We HIGHLY RECOMMEND these filters based on the results and price.


In mid-2021, URTH (formerly Gobe) released a 100mm & 75mm filter holder, a range of 100mm graduated ND filters, Reverse Graduated ND Filter, a Night Filter, and a Centre Graduated ND Filter. We will be testing all these products over the coming months so if you would like to stay informed please subscribe to our newsletter.

Get 15% Discount

If you use the coupon code ‘widescenes‘ at checkout you will receive a further 15% discount off any item on the URTH filters website. If, for some reason, the coupon code does not work please contact us and we will have it rectified and advise you.

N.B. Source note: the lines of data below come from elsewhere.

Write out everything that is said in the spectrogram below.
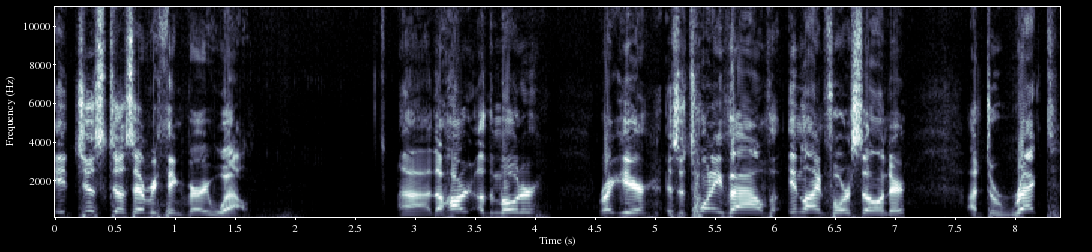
it just does everything very well. Uh, the heart of the motor right here is a 20 valve inline four cylinder, a direct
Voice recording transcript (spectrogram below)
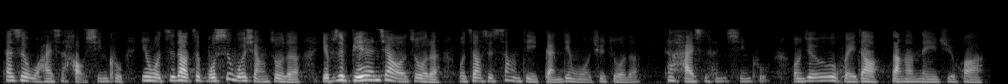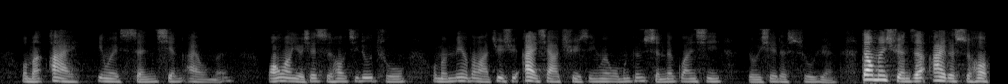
但是我还是好辛苦，因为我知道这不是我想做的，也不是别人叫我做的，我知道是上帝感定我去做的，但还是很辛苦。我们就又回到刚刚那一句话：我们爱，因为神先爱我们。往往有些时候，基督徒我们没有办法继续爱下去，是因为我们跟神的关系有一些的疏远。当我们选择爱的时候，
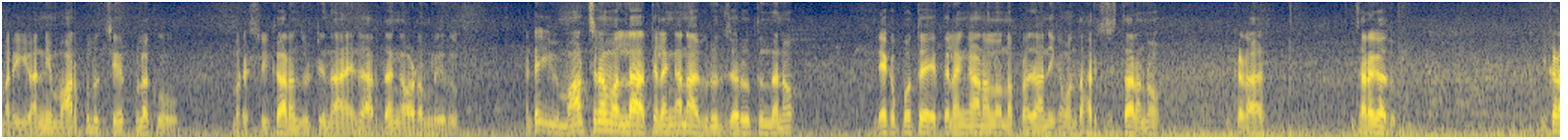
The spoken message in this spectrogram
మరి ఇవన్నీ మార్పులు చేర్పులకు మరి శ్రీకారం చుట్టిందా అనేది అర్థం కావడం లేదు. అంటే ఇవి మార్చడం వల్ల తెలంగాణ అభివృద్ధి జరుగుతుందనో లేకపోతే తెలంగాణలో ఉన్న ప్రజానీకం అంతా హర్షిస్తారనో ఇక్కడ జరగదు. ఇక్కడ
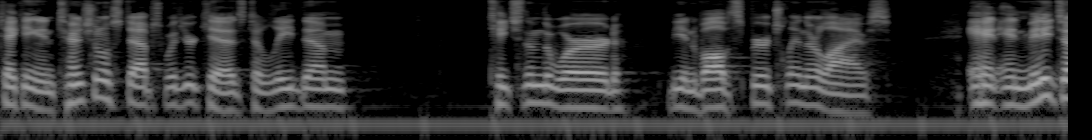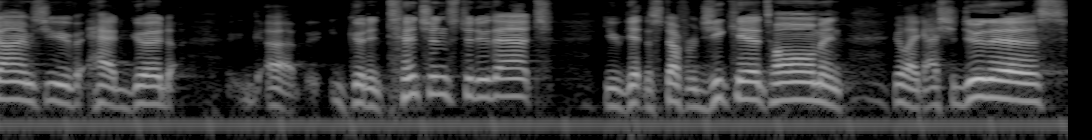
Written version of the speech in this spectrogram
taking intentional steps with your kids to lead them, teach them the word, be involved spiritually in their lives. And, and many times you've had good, uh, good intentions to do that. You get the stuff from G Kids home and you're like, I should do this.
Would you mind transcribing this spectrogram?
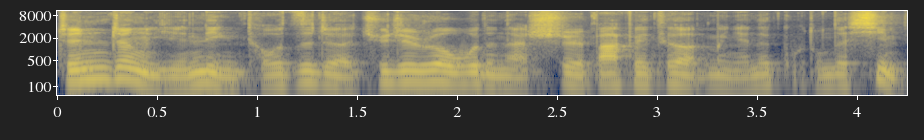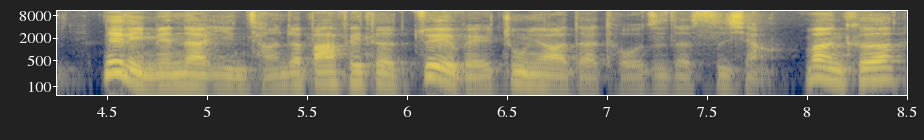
真正引领投资者趋之若鹜的呢是巴菲特每年的股东的信，那里面呢隐藏着巴菲特最为重要的投资的思想。万科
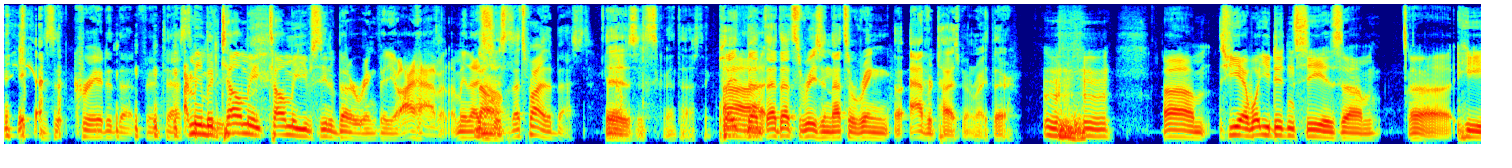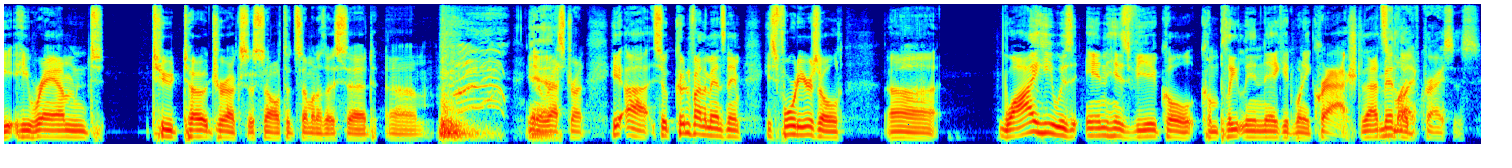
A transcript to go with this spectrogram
Because it created that fantastic. I mean, but feud. tell me, tell me you've seen a better ring video. I haven't. I mean, that's no, just that's probably the best. It is. It's fantastic. Play, that, that, that's the reason. That's a ring uh, advertisement right there. So yeah, what you didn't see is um, uh, he he rammed two tow trucks, assaulted someone, as I said, um, in a restaurant. He uh, so couldn't find the man's name. He's forty years old. Uh, why he was in his vehicle completely naked when he crashed? That's Midlife my crisis.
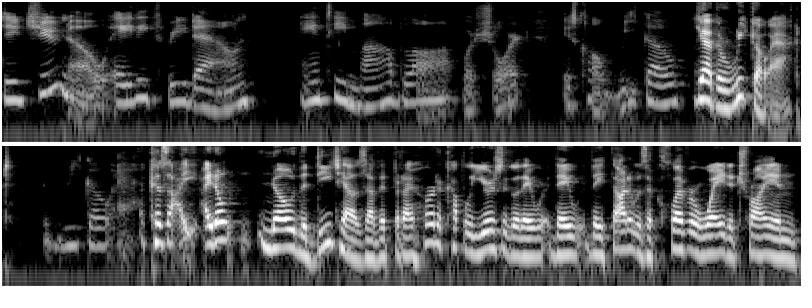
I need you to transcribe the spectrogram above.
Did you know 83 down, anti mob law for short, is called RICO, yeah, the RICO Act. the RICO Act? Because I, I don't know the details of it, but I heard a couple of years ago they were they they thought it was a clever way to try and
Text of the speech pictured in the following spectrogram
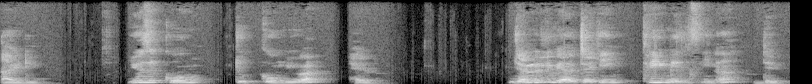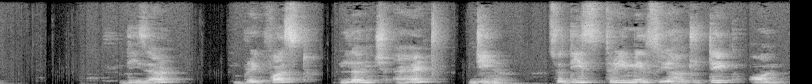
tidy. Use a comb to comb your hair. Generally, we are taking three meals in a day. These are breakfast, lunch, and dinner. So, these three meals you have to take on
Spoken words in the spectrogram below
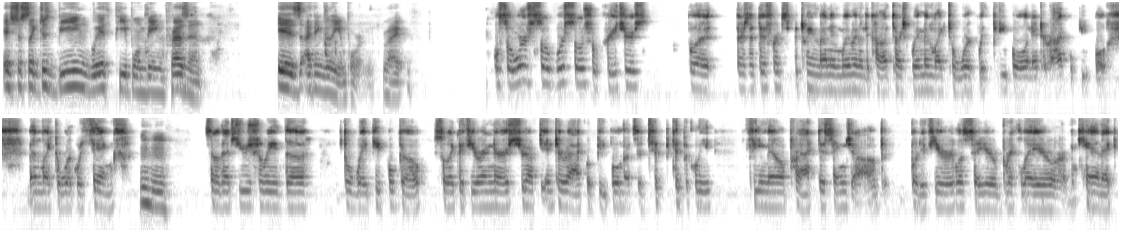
It's just like just being with people and being present is, I think, really important, right? Well, so we're so we're social creatures, but there's a difference between men and women in the context. Women like to work with people and interact with people. Men like to work with things. Mm-hmm. So that's usually the the way people go. So like if you're a nurse, you have to interact with people, and that's a typically female practicing job. But if you're, let's say, you're a bricklayer or a mechanic,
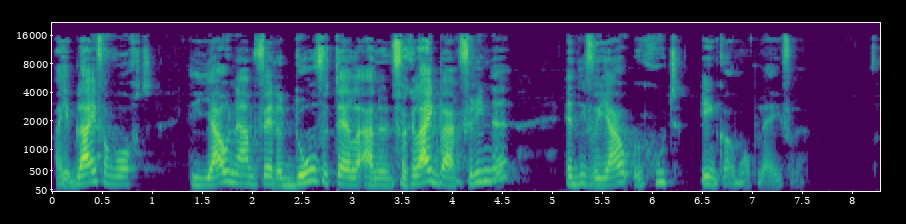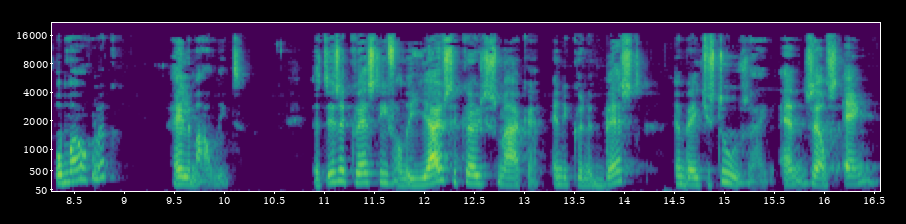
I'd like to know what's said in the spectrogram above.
waar je blij van wordt, die jouw naam verder doorvertellen aan hun vergelijkbare vrienden en die voor jou een goed inkomen opleveren. Onmogelijk? Helemaal niet. Het is een kwestie van de juiste keuzes maken en die kunnen best een beetje stoer zijn en zelfs eng.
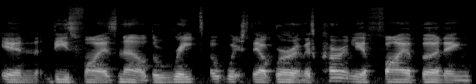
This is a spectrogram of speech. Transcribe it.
in these fires now. The rate at which they are growing. There's currently a fire burning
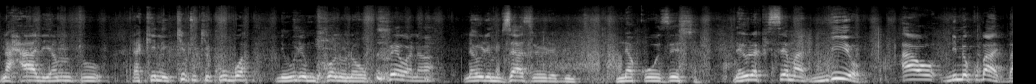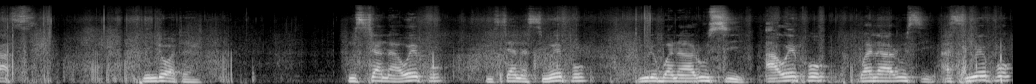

Disclaimer:  Although we are affiliated with URTH Filters and receive a commission on any sales when using the coupon code, this review is totally unbiased (we are also NiSi Resellers). As Professional Photographers we would never recommend the use of any product unless we use the product ourselves. We did receive the filter with compliments of URTH Filters but were not paid for this review. We may also receive commissions on other links in this post, however, we try our best to keep things fair and balanced, in order to help you make the best choice.